Obama, Abe and a high-stakes trade deal
Trade deals don't usually take centre stage at summits among world leaders. But the Trans-Pacific Partnership (TPP) is at the forefront of US President Barack Obama's first state visit to Japan.
Both leaders hope it will serve their own purposes: it is how President Obama can make his so-called "Asia Pivot" more concrete than just an aspiration, and how Japanese Prime Minister Shinzo Abe can put some substance to the structural reforms within his ambitious plan dubbed "Abenomics".
Firstly, the US and Japan are the main negotiators of the TPP, which includes 10 other nations from around the Pacific Rim: Brunei, Malaysia, Vietnam, Singapore, Australia, New Zealand, Canada, Mexico, Chile and Peru.
These countries account for nearly 60% of global GDP and over a quarter of world trade.
In other words, it would create the biggest free trade area in the world if successfully concluded, and it's estimated it would add over $200bn (£119bn) per year to world GDP by 2025.
The US calculates that the TPP would add $305bn in exports per year globally, with nearly half accounted for by an increase in US exports by an additional $123.5bn.
So, if this were solely an economic matter, excluding China - the biggest market in Asia - wouldn't be sensible. Yet, the TPP does just that.
As the US continues to be involved in crises in the Middle East and Ukraine - including negotiating yet another free trade agreement with the EU - there is little to show thus far for the Asia Pivot that had been described as the centrepiece for Obama's second term.
President Obama's Asia Pivot isn't supposed to be solely about geo-politics, but also a deeper rebalancing towards fast-growing Asia to boost America's economy. Securing preferential access to Asia's markets benefits US companies over Chinese firms that won't be part of the market-opening measures of the TPP.
This way, excluding China doesn't look just like politics or even containment, but rather that the world's second largest economy doesn't yet have the market-based economy, such as a flexible exchange rate or open capital accounts, to be part of the new free trade area.
The end result of excluding China is the same, but the framing looks more appealing.
The second opening of Japan
For Japan, the stakes are even higher.
The long-awaited "third arrow" of Abenomics - or the structural reforms to increase competitiveness that ultimately are what raises growth - has been somewhat lacking.
In an op-ed piece, headlined "The Second Opening of Japan", Prime Minister Abe says that the Pacific Rim economies encompassed by the TPP is a growth centre which "will continue to propel Japan's economy for the foreseeable future".
The TPP is estimated to raise Japanese per capita GDP by about 1.5%, which would nearly double the slow pace of expansion the country has experienced in the past two decades.
It would also raise per capita growth to over 2%, essentially lifting the country out of its long stagnation.
The two giants and the farmers
There are certainly high expectations, but it doesn't mean that the process will be smooth sailing or that the TPP will be concluded any time soon.

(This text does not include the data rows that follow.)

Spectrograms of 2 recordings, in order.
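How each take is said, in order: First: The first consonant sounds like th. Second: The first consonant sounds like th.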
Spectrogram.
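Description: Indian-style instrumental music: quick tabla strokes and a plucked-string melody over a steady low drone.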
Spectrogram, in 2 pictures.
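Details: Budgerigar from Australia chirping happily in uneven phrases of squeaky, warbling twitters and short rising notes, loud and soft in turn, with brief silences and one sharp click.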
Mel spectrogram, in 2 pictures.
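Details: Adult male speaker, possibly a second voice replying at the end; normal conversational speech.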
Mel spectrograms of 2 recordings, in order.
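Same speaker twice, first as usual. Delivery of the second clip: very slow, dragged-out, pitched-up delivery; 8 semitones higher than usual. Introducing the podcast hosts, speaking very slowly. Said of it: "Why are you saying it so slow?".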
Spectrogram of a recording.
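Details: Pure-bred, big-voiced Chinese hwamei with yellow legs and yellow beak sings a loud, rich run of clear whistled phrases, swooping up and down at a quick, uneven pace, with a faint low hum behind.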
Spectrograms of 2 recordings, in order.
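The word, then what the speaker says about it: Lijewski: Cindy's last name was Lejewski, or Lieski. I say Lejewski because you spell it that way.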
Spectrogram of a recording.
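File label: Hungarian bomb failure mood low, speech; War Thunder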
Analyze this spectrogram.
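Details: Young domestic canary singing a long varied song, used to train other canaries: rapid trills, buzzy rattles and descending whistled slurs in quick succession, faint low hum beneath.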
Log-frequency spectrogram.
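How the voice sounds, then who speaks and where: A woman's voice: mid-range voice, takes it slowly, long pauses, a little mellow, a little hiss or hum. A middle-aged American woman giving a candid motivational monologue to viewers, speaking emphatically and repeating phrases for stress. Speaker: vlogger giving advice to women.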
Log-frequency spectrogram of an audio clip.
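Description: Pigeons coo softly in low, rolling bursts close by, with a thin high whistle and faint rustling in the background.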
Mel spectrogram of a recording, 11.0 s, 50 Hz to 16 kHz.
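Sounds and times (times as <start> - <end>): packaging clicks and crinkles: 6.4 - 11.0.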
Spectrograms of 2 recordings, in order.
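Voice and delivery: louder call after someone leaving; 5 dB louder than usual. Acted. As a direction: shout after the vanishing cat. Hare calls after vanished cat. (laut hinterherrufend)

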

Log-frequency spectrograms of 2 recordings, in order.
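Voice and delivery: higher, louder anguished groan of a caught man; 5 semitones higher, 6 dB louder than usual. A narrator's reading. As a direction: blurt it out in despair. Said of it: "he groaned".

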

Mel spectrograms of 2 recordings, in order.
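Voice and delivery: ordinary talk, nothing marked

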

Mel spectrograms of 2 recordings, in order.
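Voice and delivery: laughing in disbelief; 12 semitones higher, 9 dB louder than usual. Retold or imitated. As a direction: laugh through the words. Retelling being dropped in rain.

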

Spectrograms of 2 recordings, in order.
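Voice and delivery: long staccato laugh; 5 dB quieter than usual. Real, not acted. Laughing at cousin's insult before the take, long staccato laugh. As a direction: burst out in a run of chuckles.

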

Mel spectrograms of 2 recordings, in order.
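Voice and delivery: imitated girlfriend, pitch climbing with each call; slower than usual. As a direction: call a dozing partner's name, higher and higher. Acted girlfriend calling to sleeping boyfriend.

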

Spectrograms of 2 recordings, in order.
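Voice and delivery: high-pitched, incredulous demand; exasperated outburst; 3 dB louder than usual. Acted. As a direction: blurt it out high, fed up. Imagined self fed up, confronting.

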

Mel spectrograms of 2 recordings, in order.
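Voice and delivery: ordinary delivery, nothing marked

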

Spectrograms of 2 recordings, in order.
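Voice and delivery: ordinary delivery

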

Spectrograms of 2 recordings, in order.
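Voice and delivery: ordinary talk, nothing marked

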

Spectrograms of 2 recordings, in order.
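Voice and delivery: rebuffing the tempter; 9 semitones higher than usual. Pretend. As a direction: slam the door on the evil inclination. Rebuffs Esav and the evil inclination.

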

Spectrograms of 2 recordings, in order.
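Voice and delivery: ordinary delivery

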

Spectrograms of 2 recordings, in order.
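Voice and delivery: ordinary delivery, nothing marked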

Of the nations negotiating the TPP, the only one that doesn't already have a free trade agreement (FTA) with the US is Japan. So, the two nations - in addition to being the main players — are the key and also the main obstacles.

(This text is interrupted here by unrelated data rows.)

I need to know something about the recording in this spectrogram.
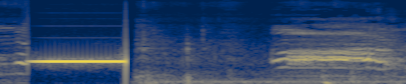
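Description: A loud, steady electronic bleep tone, about half a second long, that cuts off sharply with a click. A quieter voice follows near the end.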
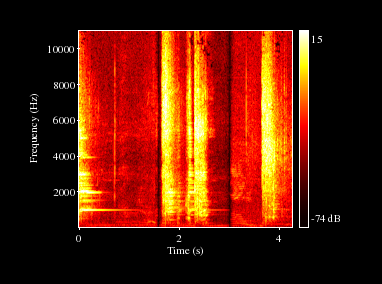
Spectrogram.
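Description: Target shooting at stacked aluminium beer cans: a sharp crack at the start with a metallic ring that fades over about a second, then further sharp bursts in the middle and near the end.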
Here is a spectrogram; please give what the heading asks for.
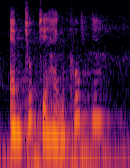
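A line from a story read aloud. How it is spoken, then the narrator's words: Soft whisper. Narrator (Vietnamese): nói nhỏ như thì thầm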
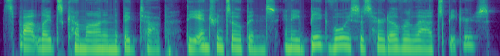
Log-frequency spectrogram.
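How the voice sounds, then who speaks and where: Lady reading script directions as narrator, medium pitch, dry mic no echo. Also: fairly even intonation, moderate pace, mellow.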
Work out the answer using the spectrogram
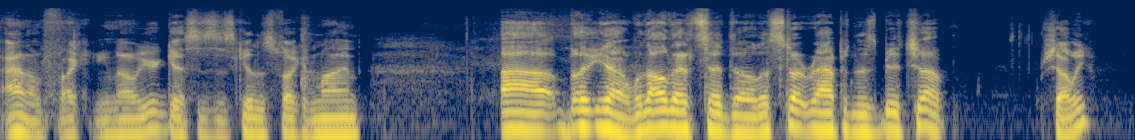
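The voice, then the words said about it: Sick, damaged voice. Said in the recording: “once I stop being sick ... my voice is fucked”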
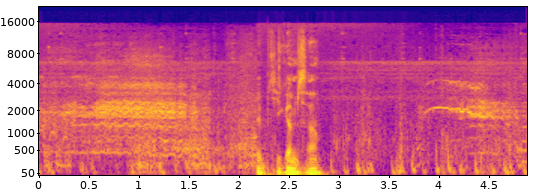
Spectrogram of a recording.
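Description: A small, nervous chestnut horse lets out a loud whinny in the middle, with hooves clip-clopping around it, while people talk in French nearby before and after.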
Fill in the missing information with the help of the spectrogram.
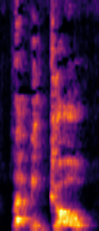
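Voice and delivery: high, loud command; ordering. A narrator's reading. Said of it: "she ordered".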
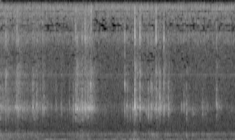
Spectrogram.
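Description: Items being handled and lifted out of a box: a few light clicks and rustles of packaging at irregular moments.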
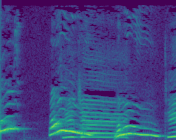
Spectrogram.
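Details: A young pet dog, about a year and a half old, howls indoors when its owner calls or talks loudly: long, bending, voice-like yowls that rise and fall with rich harmonics, a short break between them.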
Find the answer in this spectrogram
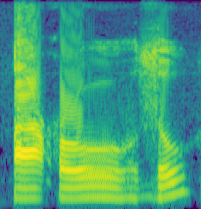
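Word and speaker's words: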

One academic has described the TPP negotiations as being between "two giants and the rest".
The reason why there hasn't been an FTA between the world's biggest and third largest economies - or even when Japan was the second largest - is because of protectionism of key sectors.

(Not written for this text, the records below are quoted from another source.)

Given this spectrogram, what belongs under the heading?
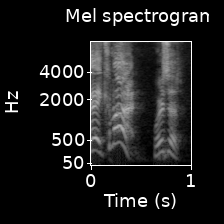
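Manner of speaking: high-pitched plea for applause; mock protest. Eye-eater to an unimpressed crowd, mock protest. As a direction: protest as if cheated of a reaction.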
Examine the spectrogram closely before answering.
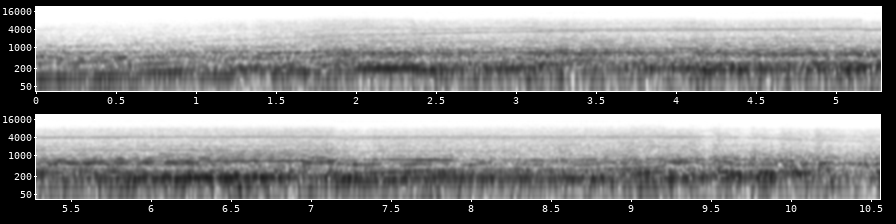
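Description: A Formula One car engine accelerates through upshifts.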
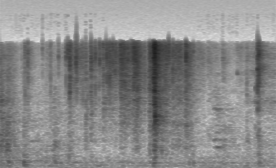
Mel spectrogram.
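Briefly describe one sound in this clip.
A plastic wrapper crackles as it is torn open.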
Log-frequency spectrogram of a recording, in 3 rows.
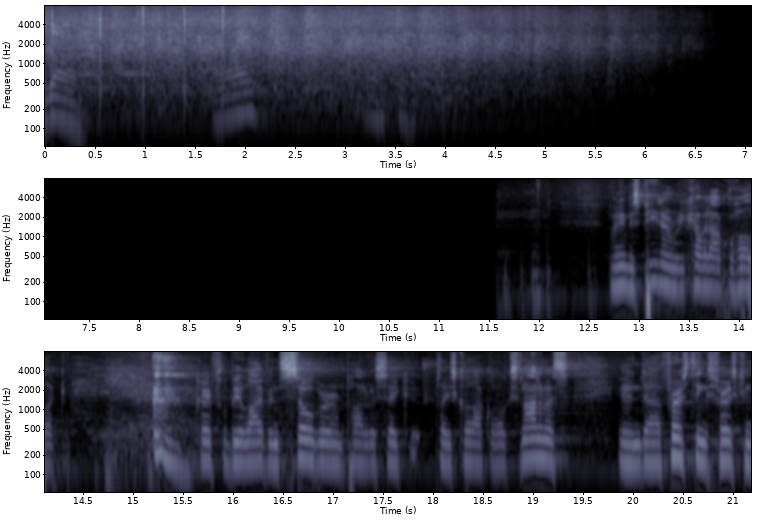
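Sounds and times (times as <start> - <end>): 
Alcoholics Anonymous meeting audience applauding: 0.0 - 6.6
speech: 12.7 - 21.1.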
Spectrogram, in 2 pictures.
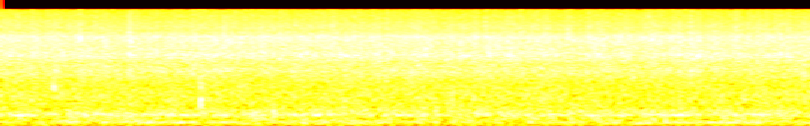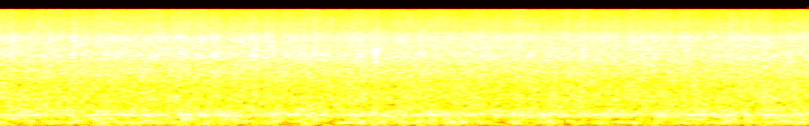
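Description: Steady rushing of running water, an even hiss that holds without change.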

In Japan, five "sacred" agricultural products of rice, beef/pork, dairy, wheat, and sugar are protected. For example, Japan has a 778% tariff on imported rice.
Conversely, the US protects its car market - and the Japanese are demanding more access.
These are perennial issues, but the TPP could help to provide political cover for Mr Abe's intended economic reforms.
He is trying to abolish a policy which has been in place since 1971, that keeps rice prices high and has cost the economy an estimated 8 trillion yen ($78bn). The TPP could even force Japan to cut its tariff on imported rice.
Of course, agriculture in the US isn't without its share of problems. The Americans are also looking to reform their own farm bill which is set to cost $1 trillion over a decade.
The top 10% of the largest farm businesses receive 75% of the government subsidies, while average farm household incomes exceed the average by a whopping 25%.
It's not hard to see why agricultural subsidies are often called subsidies for the wealthy.
Tough sell and positioning
So far, trade negotiations have come to an impasse, raising the possibility that there won't be a big announcement during the Obama-Abe summit.
But it is in the economic interests of both the Americans and the Japanese to get an agreement done.
By premising so much of the Asia Pivot and Abenomics on the TPP, the stakes are certainly high.
As the politics are also overlaid with geo-politics vis-a-vis China, it will not only be a tough sell but a tricky one to position.